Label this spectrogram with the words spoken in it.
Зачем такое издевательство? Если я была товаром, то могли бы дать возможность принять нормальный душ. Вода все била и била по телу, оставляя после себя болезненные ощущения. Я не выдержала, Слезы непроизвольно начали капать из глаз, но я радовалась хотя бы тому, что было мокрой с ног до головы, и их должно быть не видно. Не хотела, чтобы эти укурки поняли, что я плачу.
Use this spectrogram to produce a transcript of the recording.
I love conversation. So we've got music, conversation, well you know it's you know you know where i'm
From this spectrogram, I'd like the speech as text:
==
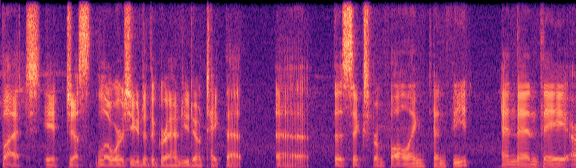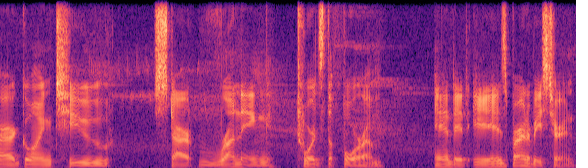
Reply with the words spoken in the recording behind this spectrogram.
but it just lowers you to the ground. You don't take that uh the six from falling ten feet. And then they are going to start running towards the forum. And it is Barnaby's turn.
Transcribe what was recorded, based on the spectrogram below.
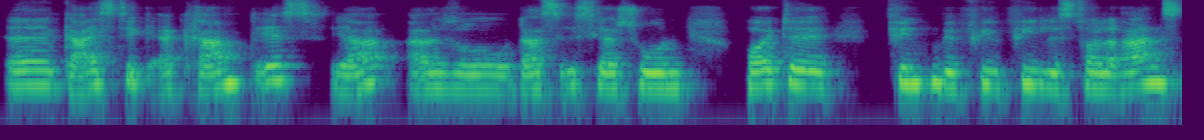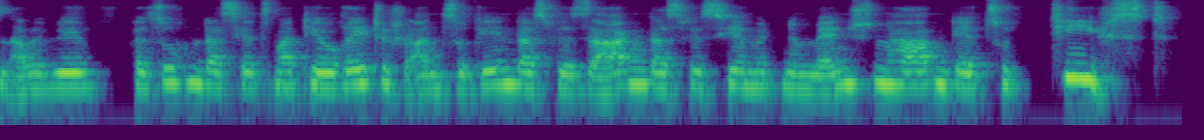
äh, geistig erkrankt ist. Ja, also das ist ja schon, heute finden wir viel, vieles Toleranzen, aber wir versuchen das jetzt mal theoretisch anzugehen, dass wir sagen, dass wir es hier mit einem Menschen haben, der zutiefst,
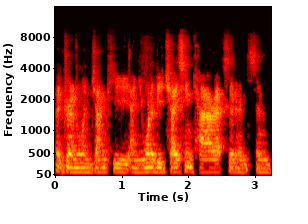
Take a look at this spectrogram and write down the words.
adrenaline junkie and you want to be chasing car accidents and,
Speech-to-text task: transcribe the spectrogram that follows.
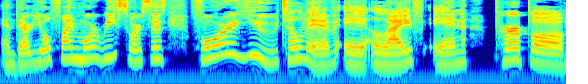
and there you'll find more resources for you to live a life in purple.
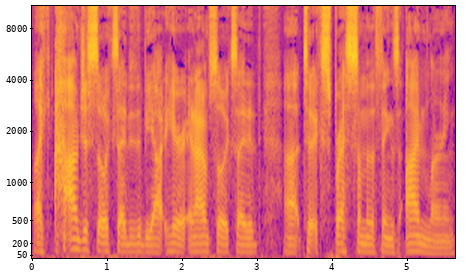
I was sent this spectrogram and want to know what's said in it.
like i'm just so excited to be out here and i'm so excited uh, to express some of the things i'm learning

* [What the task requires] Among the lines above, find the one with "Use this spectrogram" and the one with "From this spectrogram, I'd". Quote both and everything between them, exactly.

* [Task result]
Use this spectrogram to produce a transcript of the recording.
I love conversation. So we've got music, conversation, well you know it's you know you know where i'm
From this spectrogram, I'd like the speech as text:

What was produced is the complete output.